Title VII leaves intact market-distorting U.S. policies that hinder
the development of ethanol as a global, competitive commodity.
Eliminating tariffs and quotas on sugar-cane ethanol would
significantly increase U.S. energy security. Such action is crucial
to convince Brazil and other countries contemplating the expansion
of ethanol production that the United States can provide a reliable
market for their exports. Domestic producers of corn-based
ethanol-the beneficiaries of protectionist policies-will be unable
to meet the goals envisaged by the President in his 2007 State of
the Union speech. Ethanol importation will also go a long way
toward stemming Venezuelan President Hugo Chavez's anti-American
oil alliance on the continent.
- Anti-Economic Warfare Provisions. Supply
disruptions can come in many forms. Regimes that withhold or
restrict energy supplies as an instrument of national policy
threaten not only regional stability and prosperity but also the
economies and national interests of the United States and its
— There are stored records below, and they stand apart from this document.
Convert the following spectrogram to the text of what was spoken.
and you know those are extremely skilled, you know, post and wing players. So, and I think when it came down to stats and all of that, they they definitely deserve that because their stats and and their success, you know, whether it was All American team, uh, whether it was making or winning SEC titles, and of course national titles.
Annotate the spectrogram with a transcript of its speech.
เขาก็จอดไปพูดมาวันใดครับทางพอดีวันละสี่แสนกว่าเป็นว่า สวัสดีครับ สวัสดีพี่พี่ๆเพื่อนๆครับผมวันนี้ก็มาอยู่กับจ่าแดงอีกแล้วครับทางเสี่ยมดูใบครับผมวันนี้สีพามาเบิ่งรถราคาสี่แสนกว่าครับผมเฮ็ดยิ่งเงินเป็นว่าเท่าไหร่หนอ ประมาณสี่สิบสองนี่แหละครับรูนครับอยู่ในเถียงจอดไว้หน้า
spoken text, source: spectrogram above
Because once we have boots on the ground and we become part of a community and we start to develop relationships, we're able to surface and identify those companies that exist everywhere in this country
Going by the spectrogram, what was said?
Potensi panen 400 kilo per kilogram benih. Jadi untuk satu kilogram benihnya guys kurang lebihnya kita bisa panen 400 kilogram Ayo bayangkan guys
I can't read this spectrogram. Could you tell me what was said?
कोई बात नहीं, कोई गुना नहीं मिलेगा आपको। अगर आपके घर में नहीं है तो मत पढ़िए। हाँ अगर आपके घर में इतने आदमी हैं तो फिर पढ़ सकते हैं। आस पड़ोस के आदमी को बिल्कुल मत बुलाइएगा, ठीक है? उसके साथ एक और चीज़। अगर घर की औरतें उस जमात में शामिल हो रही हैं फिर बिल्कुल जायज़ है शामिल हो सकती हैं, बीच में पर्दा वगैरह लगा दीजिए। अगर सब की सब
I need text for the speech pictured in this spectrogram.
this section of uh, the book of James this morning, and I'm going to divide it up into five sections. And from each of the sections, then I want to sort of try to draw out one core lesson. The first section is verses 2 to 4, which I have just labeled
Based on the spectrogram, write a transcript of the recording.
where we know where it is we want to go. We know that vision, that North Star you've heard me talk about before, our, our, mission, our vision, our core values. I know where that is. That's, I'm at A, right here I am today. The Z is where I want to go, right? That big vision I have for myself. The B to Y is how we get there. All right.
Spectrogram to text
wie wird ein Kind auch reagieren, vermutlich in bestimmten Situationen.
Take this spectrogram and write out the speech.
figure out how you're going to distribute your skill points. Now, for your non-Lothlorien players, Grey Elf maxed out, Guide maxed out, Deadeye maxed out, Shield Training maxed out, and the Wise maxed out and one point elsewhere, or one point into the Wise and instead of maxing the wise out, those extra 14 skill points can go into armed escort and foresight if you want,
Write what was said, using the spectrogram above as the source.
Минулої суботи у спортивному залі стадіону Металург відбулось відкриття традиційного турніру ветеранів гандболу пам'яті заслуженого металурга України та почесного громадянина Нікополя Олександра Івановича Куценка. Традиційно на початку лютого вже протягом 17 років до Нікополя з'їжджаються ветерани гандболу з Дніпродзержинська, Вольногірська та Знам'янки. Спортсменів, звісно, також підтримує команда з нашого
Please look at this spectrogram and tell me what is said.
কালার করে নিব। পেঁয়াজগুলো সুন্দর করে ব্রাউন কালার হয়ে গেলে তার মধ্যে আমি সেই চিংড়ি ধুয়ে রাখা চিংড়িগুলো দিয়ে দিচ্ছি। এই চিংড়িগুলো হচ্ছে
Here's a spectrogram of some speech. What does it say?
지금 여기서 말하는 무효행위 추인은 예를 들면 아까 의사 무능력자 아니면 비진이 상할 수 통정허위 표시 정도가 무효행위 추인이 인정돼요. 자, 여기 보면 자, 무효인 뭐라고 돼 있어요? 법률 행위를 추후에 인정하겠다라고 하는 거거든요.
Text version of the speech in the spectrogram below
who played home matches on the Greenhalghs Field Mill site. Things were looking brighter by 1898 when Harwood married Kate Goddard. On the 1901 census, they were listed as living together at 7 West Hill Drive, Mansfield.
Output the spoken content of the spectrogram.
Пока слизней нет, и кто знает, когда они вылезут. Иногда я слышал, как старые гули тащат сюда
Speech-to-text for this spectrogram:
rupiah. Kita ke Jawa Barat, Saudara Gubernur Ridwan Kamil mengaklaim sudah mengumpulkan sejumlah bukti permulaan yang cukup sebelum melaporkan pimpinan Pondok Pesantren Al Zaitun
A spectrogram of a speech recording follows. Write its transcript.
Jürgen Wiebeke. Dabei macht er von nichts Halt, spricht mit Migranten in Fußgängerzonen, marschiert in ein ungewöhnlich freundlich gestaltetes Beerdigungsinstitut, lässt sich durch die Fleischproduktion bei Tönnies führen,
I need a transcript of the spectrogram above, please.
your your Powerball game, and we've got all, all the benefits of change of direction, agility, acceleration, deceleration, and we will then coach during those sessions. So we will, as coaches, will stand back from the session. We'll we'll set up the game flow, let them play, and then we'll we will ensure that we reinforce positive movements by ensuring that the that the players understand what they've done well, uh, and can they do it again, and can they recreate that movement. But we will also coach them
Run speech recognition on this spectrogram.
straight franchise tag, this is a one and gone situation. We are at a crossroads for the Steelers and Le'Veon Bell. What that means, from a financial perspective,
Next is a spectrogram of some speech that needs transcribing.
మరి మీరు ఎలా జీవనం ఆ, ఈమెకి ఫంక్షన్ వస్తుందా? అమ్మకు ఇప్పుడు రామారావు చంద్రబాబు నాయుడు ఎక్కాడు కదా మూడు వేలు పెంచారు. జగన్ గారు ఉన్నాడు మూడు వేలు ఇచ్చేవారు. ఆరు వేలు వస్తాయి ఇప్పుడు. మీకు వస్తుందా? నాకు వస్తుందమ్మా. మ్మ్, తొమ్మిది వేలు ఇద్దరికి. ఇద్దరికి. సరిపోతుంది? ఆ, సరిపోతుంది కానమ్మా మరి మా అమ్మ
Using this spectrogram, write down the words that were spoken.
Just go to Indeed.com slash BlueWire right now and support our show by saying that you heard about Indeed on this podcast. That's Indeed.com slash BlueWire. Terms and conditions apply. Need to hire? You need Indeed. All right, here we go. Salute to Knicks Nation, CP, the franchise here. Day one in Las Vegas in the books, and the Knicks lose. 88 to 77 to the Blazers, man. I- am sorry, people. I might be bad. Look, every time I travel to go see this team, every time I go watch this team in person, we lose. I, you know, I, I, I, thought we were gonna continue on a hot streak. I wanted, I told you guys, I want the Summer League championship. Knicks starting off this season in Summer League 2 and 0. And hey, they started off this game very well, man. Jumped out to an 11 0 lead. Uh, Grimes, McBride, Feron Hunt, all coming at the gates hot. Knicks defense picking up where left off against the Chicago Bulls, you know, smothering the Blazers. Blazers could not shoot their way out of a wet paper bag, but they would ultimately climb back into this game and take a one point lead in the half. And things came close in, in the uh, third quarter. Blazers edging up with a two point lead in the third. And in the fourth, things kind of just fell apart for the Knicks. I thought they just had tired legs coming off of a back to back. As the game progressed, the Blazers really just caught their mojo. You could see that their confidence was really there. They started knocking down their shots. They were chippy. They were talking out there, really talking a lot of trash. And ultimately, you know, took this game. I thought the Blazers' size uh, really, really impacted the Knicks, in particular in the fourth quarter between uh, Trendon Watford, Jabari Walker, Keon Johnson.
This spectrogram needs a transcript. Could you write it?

allies. This bill should include bilateral measures to deal with
efforts by coercive regimes to wage economic warfare. These might
include joint contingency planning, public-private initiatives, and
research and development initiatives.
- Measures to Fight Anti-Competitive Practices.
Title VII should also discourage cartels and other restrictive
international regimes.OPEC and non-OPEC suppliers with restrictive
foreign investment laws, state monopolies, and excessive government
intervention undermine free markets and energy security. Title VII
should incorporate the provisions from the No Oil Producing and
Exporting Cartels Act of 2007 (NOPEC, HR. 2264). Sponsored by
Representatives John Conyers (D-MI) and Steve Chabot (R-OH), the
proposed measure would allow the federal government to sue the
Organization for Petroleum Exporting States (OPEC) for antitrust
violations. Similar legislation (S. 879) is pending in the Senate,
sponsored by Senators Herb Kohl (D-WI) and Arlen Specter
- Transparency Provisions. The Security and Prosperity Partnership is a trilateral agreement signed in 2005 by the leaders of the United States, Mexico, and Canada to work toward developing a common approach toward security and to increase competitiveness and economic prosperity in North America. One needs only to consider the perceived lack of transparency in that agreement to recognize that there needs to be a greater measure of transparency in Title VII.
Threats to U.S. energy security and the international energy network have never been higher. Title VII fails to consider even simple solutions to counter real and emerging threats. The energy security of the United States requires a bill based on better vision, discernment of threats, and economics.
Ariel Cohen, Ph.D., is Senior Research Fellow for The Kathryn and Shelby Cullom Davis Institute for International Studies at The Heritage Foundation. Owen Graham is Research Assistant for the Douglas and Sarah Allison Center for Foreign Policy Studies at The Heritage Foundation.
 For example, see Ariel Cohen, Ph.D., "The National Security Consequences of Energy Dependency," Heritage Foundation Lecture No. 1021, May 14, 2007, at http://www.heritage.org/Research/NationalSecurity/hl1021.cfm.